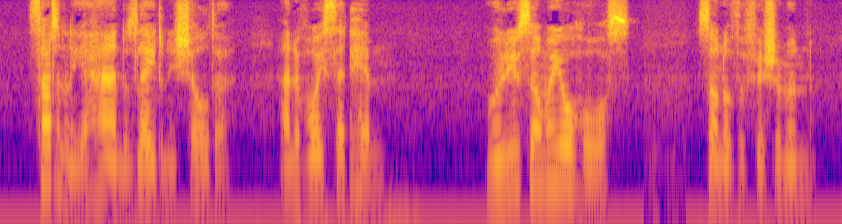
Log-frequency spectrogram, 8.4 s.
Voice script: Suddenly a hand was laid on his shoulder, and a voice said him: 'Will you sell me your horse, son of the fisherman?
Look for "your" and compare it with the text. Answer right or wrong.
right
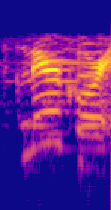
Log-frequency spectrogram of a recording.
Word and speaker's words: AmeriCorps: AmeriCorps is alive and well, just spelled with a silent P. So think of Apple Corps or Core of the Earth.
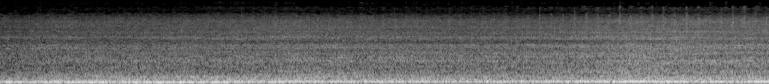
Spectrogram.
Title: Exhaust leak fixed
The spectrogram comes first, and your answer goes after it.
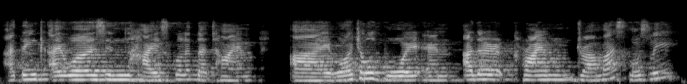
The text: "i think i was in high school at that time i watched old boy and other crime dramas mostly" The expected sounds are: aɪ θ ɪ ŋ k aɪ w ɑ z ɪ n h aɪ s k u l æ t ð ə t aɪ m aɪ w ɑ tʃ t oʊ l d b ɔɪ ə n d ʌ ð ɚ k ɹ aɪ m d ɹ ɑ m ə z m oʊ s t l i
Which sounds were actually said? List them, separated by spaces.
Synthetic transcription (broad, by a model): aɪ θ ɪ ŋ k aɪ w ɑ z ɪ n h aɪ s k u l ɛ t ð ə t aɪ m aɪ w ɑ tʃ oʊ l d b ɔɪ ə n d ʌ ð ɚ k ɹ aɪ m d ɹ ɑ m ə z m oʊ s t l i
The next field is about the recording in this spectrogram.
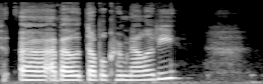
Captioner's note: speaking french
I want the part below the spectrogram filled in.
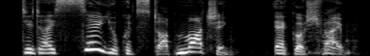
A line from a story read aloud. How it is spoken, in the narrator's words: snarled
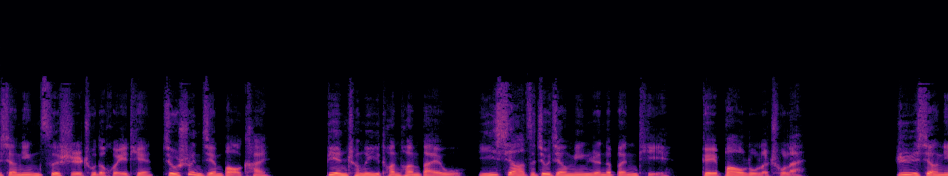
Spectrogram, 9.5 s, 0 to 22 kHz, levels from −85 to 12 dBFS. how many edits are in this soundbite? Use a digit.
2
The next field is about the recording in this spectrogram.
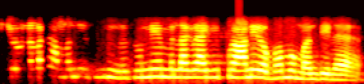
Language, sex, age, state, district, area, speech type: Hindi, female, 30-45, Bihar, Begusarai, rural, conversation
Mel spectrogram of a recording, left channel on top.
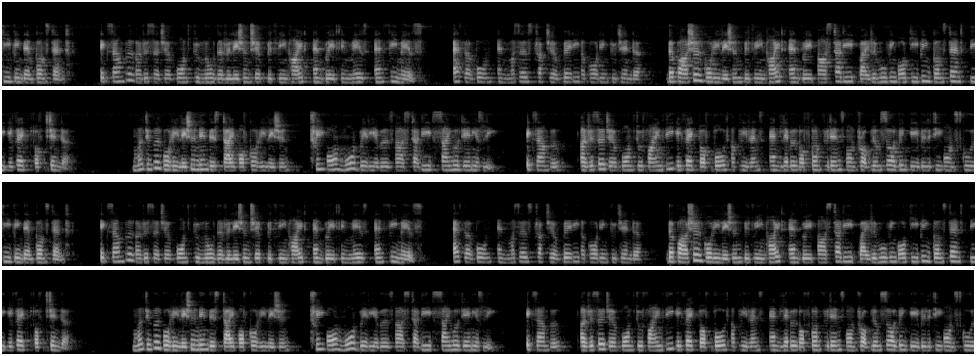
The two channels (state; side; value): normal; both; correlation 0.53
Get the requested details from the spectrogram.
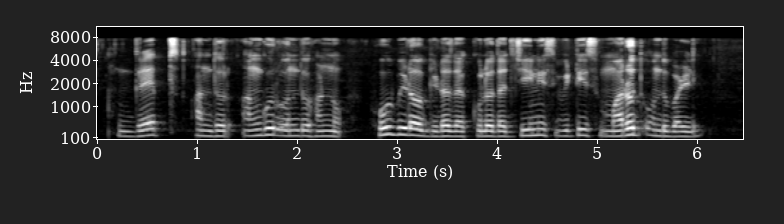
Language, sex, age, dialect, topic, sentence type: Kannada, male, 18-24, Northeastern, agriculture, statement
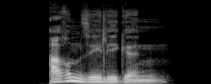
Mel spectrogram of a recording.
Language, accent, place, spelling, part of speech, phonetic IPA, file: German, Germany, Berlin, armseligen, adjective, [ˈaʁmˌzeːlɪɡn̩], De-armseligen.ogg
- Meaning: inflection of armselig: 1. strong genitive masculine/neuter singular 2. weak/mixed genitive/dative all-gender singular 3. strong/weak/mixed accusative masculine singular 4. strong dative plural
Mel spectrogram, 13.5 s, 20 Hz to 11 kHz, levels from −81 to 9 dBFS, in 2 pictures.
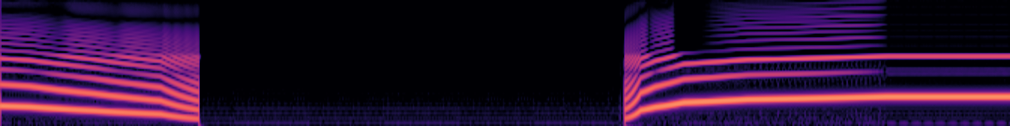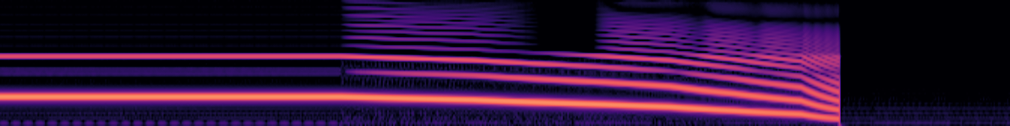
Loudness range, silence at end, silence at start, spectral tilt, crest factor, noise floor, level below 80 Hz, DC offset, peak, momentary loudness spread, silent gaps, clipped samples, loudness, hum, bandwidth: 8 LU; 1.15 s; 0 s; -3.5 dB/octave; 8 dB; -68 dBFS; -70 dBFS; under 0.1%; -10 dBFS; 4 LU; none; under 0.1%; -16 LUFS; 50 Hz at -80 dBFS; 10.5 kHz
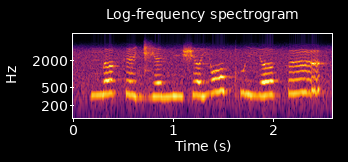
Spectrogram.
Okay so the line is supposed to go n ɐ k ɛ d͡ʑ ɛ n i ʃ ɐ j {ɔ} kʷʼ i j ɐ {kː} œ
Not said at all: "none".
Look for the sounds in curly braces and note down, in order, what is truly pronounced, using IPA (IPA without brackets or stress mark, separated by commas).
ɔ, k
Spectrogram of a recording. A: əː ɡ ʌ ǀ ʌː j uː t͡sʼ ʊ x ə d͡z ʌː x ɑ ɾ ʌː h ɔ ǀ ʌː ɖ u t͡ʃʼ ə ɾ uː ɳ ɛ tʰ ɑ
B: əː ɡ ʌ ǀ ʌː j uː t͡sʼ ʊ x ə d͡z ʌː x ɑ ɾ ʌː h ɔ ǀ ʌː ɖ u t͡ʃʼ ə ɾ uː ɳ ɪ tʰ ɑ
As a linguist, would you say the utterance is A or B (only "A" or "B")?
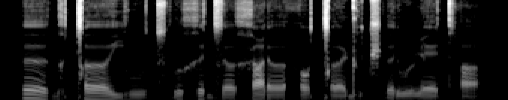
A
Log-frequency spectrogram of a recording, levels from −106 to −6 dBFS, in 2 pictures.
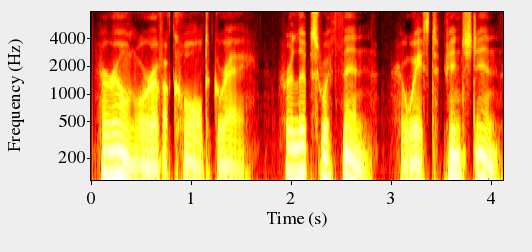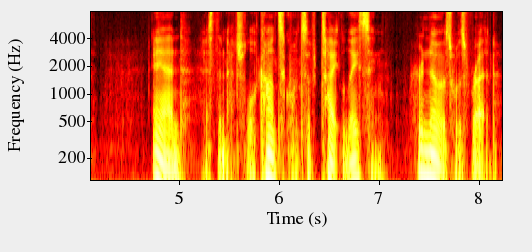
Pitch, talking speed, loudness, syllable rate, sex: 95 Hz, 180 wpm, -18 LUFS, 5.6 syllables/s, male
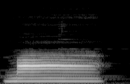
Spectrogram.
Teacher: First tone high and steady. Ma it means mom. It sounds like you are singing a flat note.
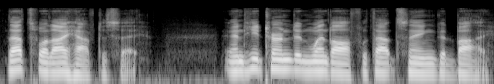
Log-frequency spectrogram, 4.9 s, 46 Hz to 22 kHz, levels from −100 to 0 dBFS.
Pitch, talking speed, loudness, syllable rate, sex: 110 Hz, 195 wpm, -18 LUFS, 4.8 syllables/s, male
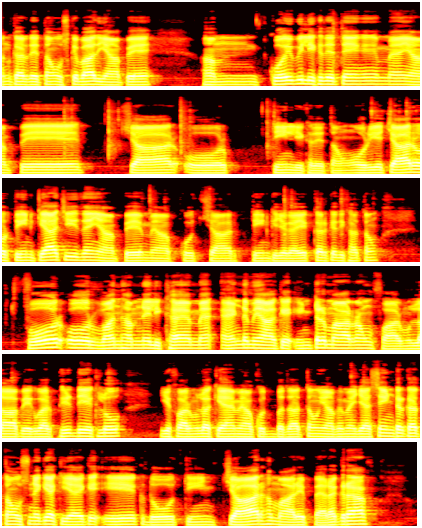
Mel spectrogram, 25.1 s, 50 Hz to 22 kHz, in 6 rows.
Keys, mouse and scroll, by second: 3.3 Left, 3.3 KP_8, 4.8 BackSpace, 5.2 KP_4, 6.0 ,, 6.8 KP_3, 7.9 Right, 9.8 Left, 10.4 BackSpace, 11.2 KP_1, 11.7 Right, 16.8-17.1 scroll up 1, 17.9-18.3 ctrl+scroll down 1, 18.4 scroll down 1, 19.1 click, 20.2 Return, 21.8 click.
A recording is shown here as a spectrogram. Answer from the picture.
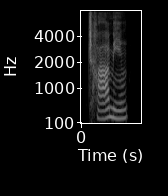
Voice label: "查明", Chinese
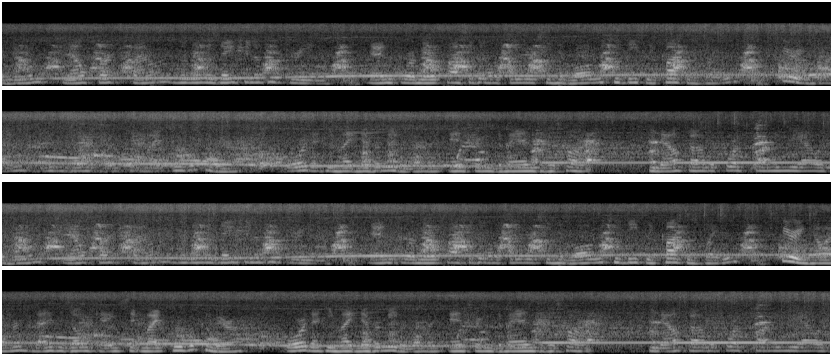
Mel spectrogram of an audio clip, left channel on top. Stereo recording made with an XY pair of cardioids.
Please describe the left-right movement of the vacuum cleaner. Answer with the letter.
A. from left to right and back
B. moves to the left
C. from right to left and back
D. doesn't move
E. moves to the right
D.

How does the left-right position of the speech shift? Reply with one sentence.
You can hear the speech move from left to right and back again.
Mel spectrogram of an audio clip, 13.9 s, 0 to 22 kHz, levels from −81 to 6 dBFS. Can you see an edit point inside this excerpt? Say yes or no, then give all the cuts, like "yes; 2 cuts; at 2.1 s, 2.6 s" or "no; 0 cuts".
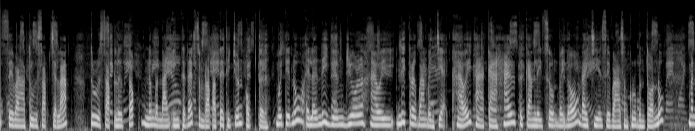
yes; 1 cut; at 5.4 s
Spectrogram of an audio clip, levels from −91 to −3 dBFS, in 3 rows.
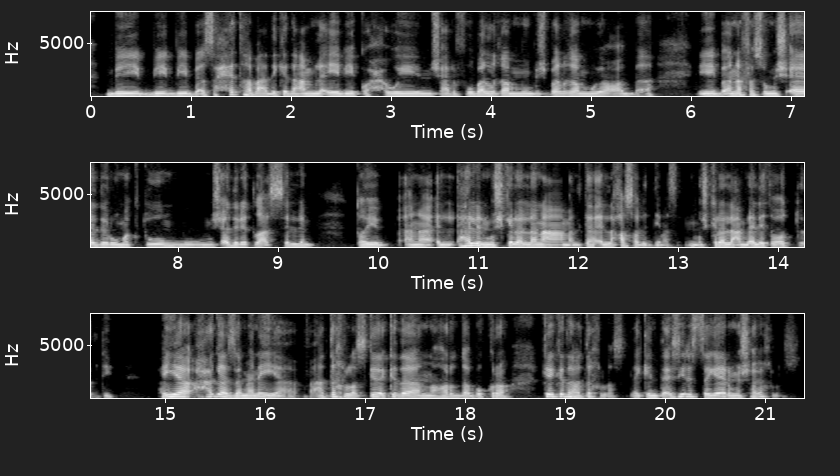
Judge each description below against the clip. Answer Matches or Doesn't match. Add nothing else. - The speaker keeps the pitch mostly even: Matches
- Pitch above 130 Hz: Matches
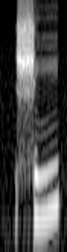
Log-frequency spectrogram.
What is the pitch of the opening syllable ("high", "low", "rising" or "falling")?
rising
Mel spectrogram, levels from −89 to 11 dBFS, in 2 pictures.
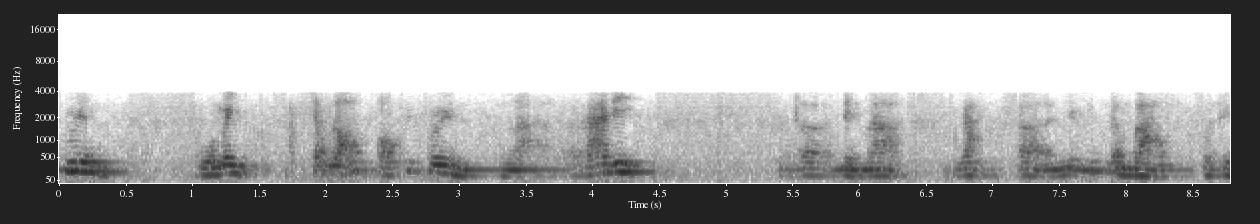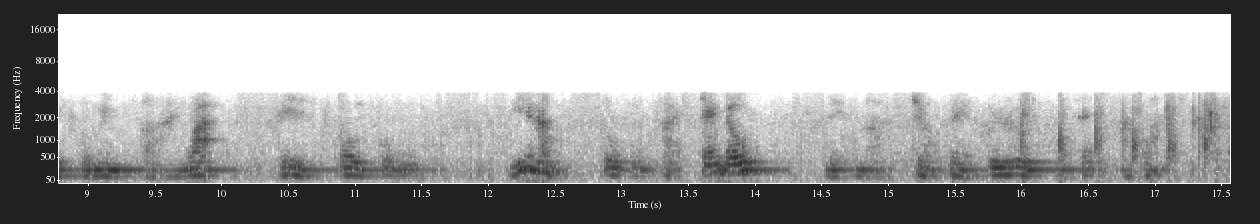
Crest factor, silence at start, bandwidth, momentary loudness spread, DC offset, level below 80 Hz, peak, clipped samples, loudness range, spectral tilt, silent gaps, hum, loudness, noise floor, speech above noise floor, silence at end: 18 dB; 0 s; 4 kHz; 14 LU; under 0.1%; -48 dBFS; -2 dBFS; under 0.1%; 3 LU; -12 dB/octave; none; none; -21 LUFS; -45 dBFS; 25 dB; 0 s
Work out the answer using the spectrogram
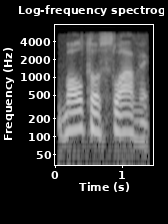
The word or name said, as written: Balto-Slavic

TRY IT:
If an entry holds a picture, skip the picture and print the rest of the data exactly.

RESPONSE BELOW:
Log-frequency spectrogram, 8.4 s.
Voice script: Suddenly a hand was laid on his shoulder, and a voice said him: 'Will you sell me your horse, son of the fisherman?
Look for "your" and compare it with the text. Answer right or wrong.
right
Log-frequency spectrogram of a recording.
Word and speaker's words: AmeriCorps: AmeriCorps is alive and well, just spelled with a silent P. So think of Apple Corps or Core of the Earth.
Spectrogram.
Title: Exhaust leak fixed
The spectrogram comes first, and your answer goes after it.
The text: "i think i was in high school at that time i watched old boy and other crime dramas mostly" The expected sounds are: aɪ θ ɪ ŋ k aɪ w ɑ z ɪ n h aɪ s k u l æ t ð ə t aɪ m aɪ w ɑ tʃ t oʊ l d b ɔɪ ə n d ʌ ð ɚ k ɹ aɪ m d ɹ ɑ m ə z m oʊ s t l i
Which sounds were actually said? List them, separated by spaces.
Synthetic transcription (broad, by a model): aɪ θ ɪ ŋ k aɪ w ɑ z ɪ n h aɪ s k u l ɛ t ð ə t aɪ m aɪ w ɑ tʃ oʊ l d b ɔɪ ə n d ʌ ð ɚ k ɹ aɪ m d ɹ ɑ m ə z m oʊ s t l i
The next field is about the recording in this spectrogram.
Captioner's note: speaking french
I want the part below the spectrogram filled in.
A line from a story read aloud. How it is spoken, in the narrator's words: snarled
Spectrogram, 9.5 s, 0 to 22 kHz, levels from −85 to 12 dBFS. how many edits are in this soundbite? Use a digit.
2
The next field is about the recording in this spectrogram.
Language, sex, age, state, district, area, speech type: Hindi, female, 30-45, Bihar, Begusarai, rural, conversation
Mel spectrogram of a recording, left channel on top.
The two channels (state; side; value): normal; both; correlation 0.53
Get the requested details from the spectrogram.
Language, sex, age, dialect, topic, sentence type: Kannada, male, 18-24, Northeastern, agriculture, statement
Mel spectrogram of a recording.
Language, accent, place, spelling, part of speech, phonetic IPA, file: German, Germany, Berlin, armseligen, adjective, [ˈaʁmˌzeːlɪɡn̩], De-armseligen.ogg
- Meaning: inflection of armselig: 1. strong genitive masculine/neuter singular 2. weak/mixed genitive/dative all-gender singular 3. strong/weak/mixed accusative masculine singular 4. strong dative plural
Mel spectrogram, 13.5 s, 20 Hz to 11 kHz, levels from −81 to 9 dBFS, in 2 pictures.
Loudness range, silence at end, silence at start, spectral tilt, crest factor, noise floor, level below 80 Hz, DC offset, peak, momentary loudness spread, silent gaps, clipped samples, loudness, hum, bandwidth: 8 LU; 1.15 s; 0 s; -3.5 dB/octave; 8 dB; -68 dBFS; -70 dBFS; under 0.1%; -10 dBFS; 4 LU; none; under 0.1%; -16 LUFS; 50 Hz at -80 dBFS; 10.5 kHz
Spectrogram.
Okay so the line is supposed to go n ɐ k ɛ d͡ʑ ɛ n i ʃ ɐ j {ɔ} kʷʼ i j ɐ {kː} œ
Not said at all: "none".
Look for the sounds in curly braces and note down, in order, what is truly pronounced, using IPA (IPA without brackets or stress mark, separated by commas).
ɔ, k
Spectrogram of a recording. A: əː ɡ ʌ ǀ ʌː j uː t͡sʼ ʊ x ə d͡z ʌː x ɑ ɾ ʌː h ɔ ǀ ʌː ɖ u t͡ʃʼ ə ɾ uː ɳ ɛ tʰ ɑ
B: əː ɡ ʌ ǀ ʌː j uː t͡sʼ ʊ x ə d͡z ʌː x ɑ ɾ ʌː h ɔ ǀ ʌː ɖ u t͡ʃʼ ə ɾ uː ɳ ɪ tʰ ɑ
As a linguist, would you say the utterance is A or B (only "A" or "B")?
A
Log-frequency spectrogram of a recording, levels from −106 to −6 dBFS, in 2 pictures.
Pitch, talking speed, loudness, syllable rate, sex: 95 Hz, 180 wpm, -18 LUFS, 5.6 syllables/s, male
Spectrogram.
Teacher: First tone high and steady. Ma it means mom. It sounds like you are singing a flat note.
Log-frequency spectrogram, 4.9 s, 46 Hz to 22 kHz, levels from −100 to 0 dBFS.
Pitch, talking speed, loudness, syllable rate, sex: 110 Hz, 195 wpm, -18 LUFS, 4.8 syllables/s, male
Mel spectrogram, 25.1 s, 50 Hz to 22 kHz, in 6 rows.
Keys, mouse and scroll, by second: 3.3 Left, 3.3 KP_8, 4.8 BackSpace, 5.2 KP_4, 6.0 ,, 6.8 KP_3, 7.9 Right, 9.8 Left, 10.4 BackSpace, 11.2 KP_1, 11.7 Right, 16.8-17.1 scroll up 1, 17.9-18.3 ctrl+scroll down 1, 18.4 scroll down 1, 19.1 click, 20.2 Return, 21.8 click.
A recording is shown here as a spectrogram. Answer from the picture.
Voice label: "查明", Chinese
Mel spectrogram of an audio clip, left channel on top. Stereo recording made with an XY pair of cardioids.
Please describe the left-right movement of the vacuum cleaner. Answer with the letter.
A. from left to right and back
B. moves to the left
C. from right to left and back
D. doesn't move
E. moves to the right
D.

How does the left-right position of the speech shift? Reply with one sentence.
You can hear the speech move from left to right and back again.
Mel spectrogram of an audio clip, 13.9 s, 0 to 22 kHz, levels from −81 to 6 dBFS. Can you see an edit point inside this excerpt? Say yes or no, then give all the cuts, like "yes; 2 cuts; at 2.1 s, 2.6 s" or "no; 0 cuts".
yes; 1 cut; at 5.4 s
Spectrogram of an audio clip, levels from −91 to −3 dBFS, in 3 rows.
Judge each description below against the clip. Answer Matches or Doesn't match. Add nothing else. - The speaker keeps the pitch mostly even: Matches
- Pitch above 130 Hz: Matches
Log-frequency spectrogram.
What is the pitch of the opening syllable ("high", "low", "rising" or "falling")?
rising
Mel spectrogram, levels from −89 to 11 dBFS, in 2 pictures.
Crest factor, silence at start, bandwidth, momentary loudness spread, DC offset, level below 80 Hz, peak, clipped samples, loudness range, spectral tilt, silent gaps, hum, loudness, noise floor, speech above noise floor, silence at end: 18 dB; 0 s; 4 kHz; 14 LU; under 0.1%; -48 dBFS; -2 dBFS; under 0.1%; 3 LU; -12 dB/octave; none; none; -21 LUFS; -45 dBFS; 25 dB; 0 s
Work out the answer using the spectrogram
The word or name said, as written: Balto-Slavic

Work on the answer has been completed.